When Lance died, everything in my life broke, so it was the best time to test the waters to see which parts of my life, personality, and goals were meant to stay, and which were meant to be left behind.
Every time I did something that required inner focus, determination, and guts, and I ended up enjoying it? That gave me more confidence in my own decision making for other, life-altering changes.
It was just five months after Lance died that I quit my full-time job, and nine months after he died that I moved solo to Costa Rica. If I hadn’t pushed myself to start taking calculated risks that challenged me shortly after he died, I wouldn’t have been in the position to make the big, important, and perfect decisions I made in the first year after his death that helped get me to a place of healing.
Own Your Grief — It’s Nothing to Be Ashamed Of
It became evident very quickly following Lance’s death that people (generally) don’t know how to interact with someone who’s grieving. There’s a lot of tiptoeing around on eggshells and “there-there” pats on the back followed by quick exits, as though grief is an illness that can be “caught.”
There are also lots of cliched, “Everything happens for a reason,” and “Time heals all things,” comments that get thrown around like they actually mean something. Anyone who has experienced deep loss knows that these statements are unhelpful and false.

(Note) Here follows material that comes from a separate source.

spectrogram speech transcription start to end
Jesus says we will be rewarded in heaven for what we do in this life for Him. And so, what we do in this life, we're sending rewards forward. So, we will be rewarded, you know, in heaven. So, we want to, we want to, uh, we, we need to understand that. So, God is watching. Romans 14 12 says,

When people’s reactions are so often unhelpful, and sometimes outright hurtful, it’s easy to start accommodating other people’s feelings as a mechanism for self-preservation. Maybe you don’t share what you’re going through. Or you put on a happy face when you feel like you’re dying inside. Or you apologize to others when you cry or show emotion. But ultimately, “faking it” to make things easier for others (and, really, yourself), doesn’t serve to alleviate the experience of grief. It isolates you. It reminds you that your experience (even though grief is universal) isn’t something other people really want to talk honestly about.
And unfortunately, there’s not a good answer because on the one hand, not talking about grief is a form of self-preservation — you don’t want to keep getting hurt by others’ thoughtlessness — but on the other, it’s isolating and damaging. It’s a double-edged sword, and only you can decide how to proceed.
Personally, I started wielding my widowhood like a machete to “weed people out.” I brought up my widowhood and grief early and often in conversations and I watched carefully for the reactions of others. This may not have always been fair, but it gave me the chance to see who I was “safe with” emotionally, and who I needed to walk away from.
That’s the thing — when you own your grief and do so unapologetically, not everyone will respond well. But that also gives you the power to say, “well that response isn’t okay with me, so I’m going to walk away,” rather than feeling like you need to adjust your emotions to accommodate other people’s feelings.
I am a widow. It’s part of my story. It has and continues to shape every part of my life. And even after two years, my experiences of grief continue. Talking about it and owning it are how I’ve also found the courage and wherewithal to move forward with confidence. That’s a message I hope everyone can understand and resonate with.
What am I doing now?
Now I’m trying to help others manage their grief! I’m currently living and freelance writing in Costa Rica where I live with my new husband. We’re working together to open Brave Heart Ranch, a grief retreat center and online community based in the hills of Costa Rica’s Guanacaste Province. We’re promoting the Indiegogo campaign now, and need your help! Please check it out and share it with your family and friends — every donation counts.
To hear more of my story and why I want to start a ranch, check out this video. —Laura Williams